■ **Task instructions**
Write out an exact copy of the line containing "Write down what is" and all lines that follow it in the data below, leaving out pictures.

■ **Data listing**
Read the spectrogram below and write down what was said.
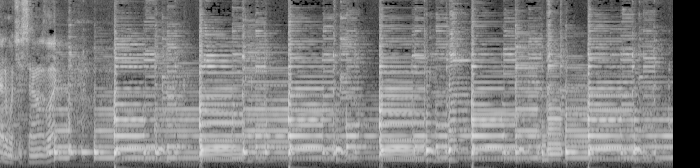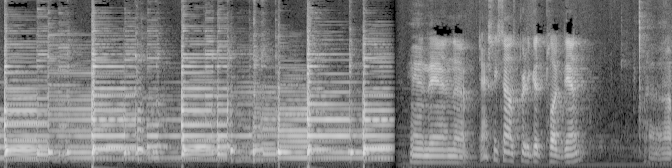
Kind of what she sounds like. And then uh, it actually sounds pretty good plugged in. Uh,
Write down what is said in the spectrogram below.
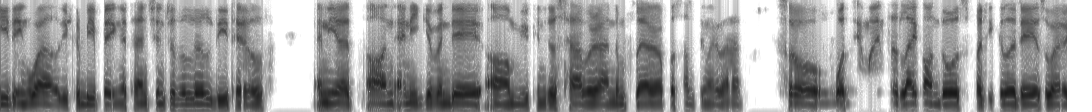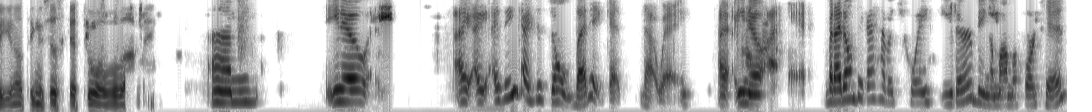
eating well. You could be paying attention to the little details. And yet, on any given day, um, you can just have a random flare up or something like that. So, Mhm. what's your mindset like on those particular days where you know things just get too overwhelming? Um, you know, I, I, I think I just don't let it get that way. I, you know, I, but I don't think I have a choice either, being a mom of four kids.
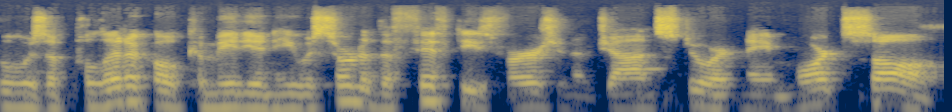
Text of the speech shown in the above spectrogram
who was a political comedian. He was sort of the 50s version of Jon Stewart named Mort Sahl.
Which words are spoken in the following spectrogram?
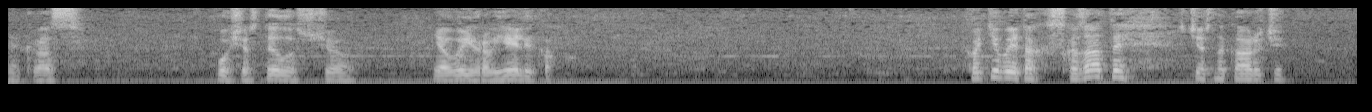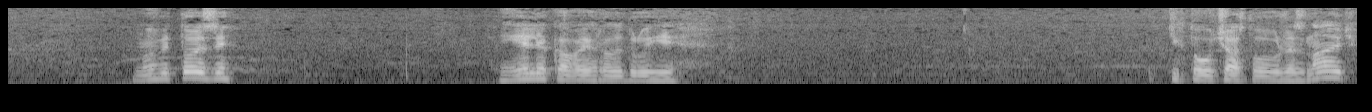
Якраз пощастило, що я виграв Геліка. Хотів би так сказати, чесно кажучи. Ну, в ітозі Геліка виграли другі. Ті, хто участвував, вже знають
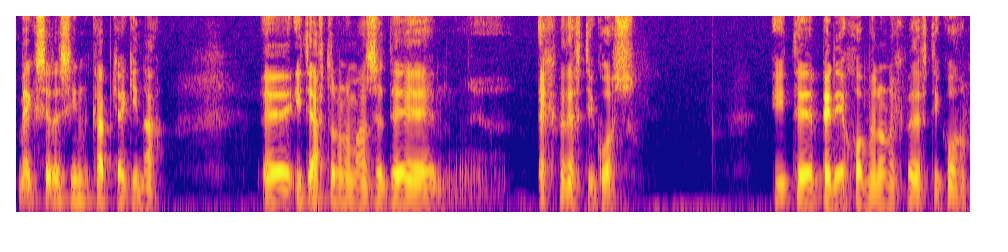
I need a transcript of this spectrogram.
με εξαίρεση κάποια κοινά. Ε, είτε αυτό ονομάζεται εκπαιδευτικός, είτε περιεχόμενο εκπαιδευτικό,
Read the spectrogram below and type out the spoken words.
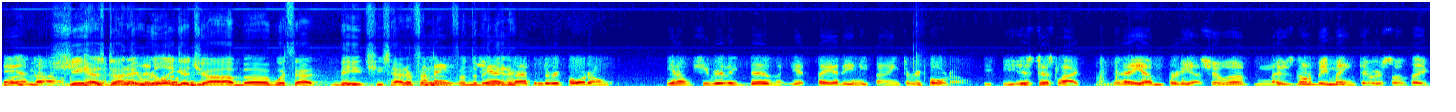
And um, she has done a really good job uh, with that beat. She's had it from I mean, the from the she beginning. Has nothing to report on. You know, she really doesn't get fed anything to report on. It's just like, hey, I'm pretty. I show up, and who's going to be mean to her? So they,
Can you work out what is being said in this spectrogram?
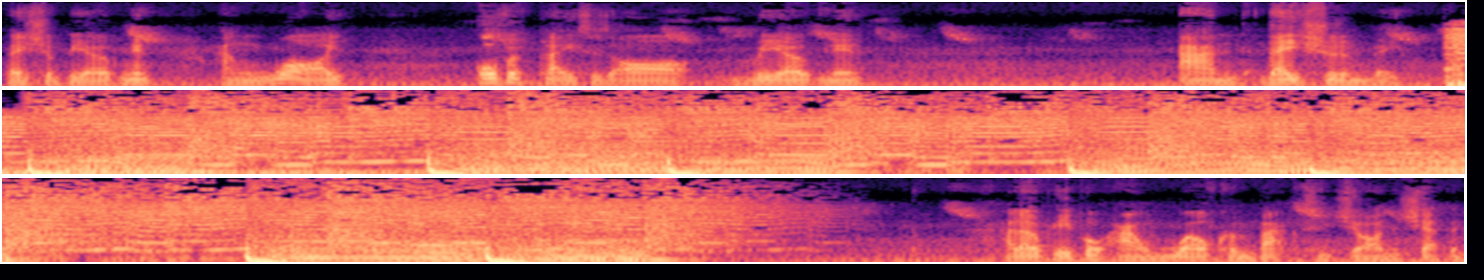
they should be opening and why other places are reopening and they shouldn't be people and welcome back to Jon Sheppard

■ **Answer box**
Write down what is said in the spectrogram below.
eating well. You could be paying attention to the little details. And yet, on any given day, um, you can just have a random flare up or something like that. So, Mhm. what's your mindset like on those particular days where you know things just get too overwhelming? Um, you know, I, I, I think I just don't let it get that way. I, you know, I, but I don't think I have a choice either, being a mom of four kids.
Text of the speech shown in the above spectrogram
who was a political comedian. He was sort of the 50s version of Jon Stewart named Mort Sahl.
Which words are spoken in the following spectrogram?
Якраз пощастило, що я виграв Геліка. Хотів би так сказати, чесно кажучи. Ну, в ітозі Геліка виграли другі. Ті, хто участвував, вже знають
I need a transcript of this spectrogram.
με εξαίρεση κάποια κοινά. Ε, είτε αυτό ονομάζεται εκπαιδευτικός, είτε περιεχόμενο εκπαιδευτικό,
Read the spectrogram below and type out the spoken words.
And um, she has done a really good job uh, with that beat. She's had it from I mean, the from the she beginning. Has nothing to report on. You know, she really doesn't get fed anything to report on. It's just like, hey, I'm pretty. I show up, and who's going to be mean to her? So they,
Can you work out what is being said in this spectrogram?
they should be opening and why other places are reopening and they shouldn't be people and welcome back to Jon Sheppard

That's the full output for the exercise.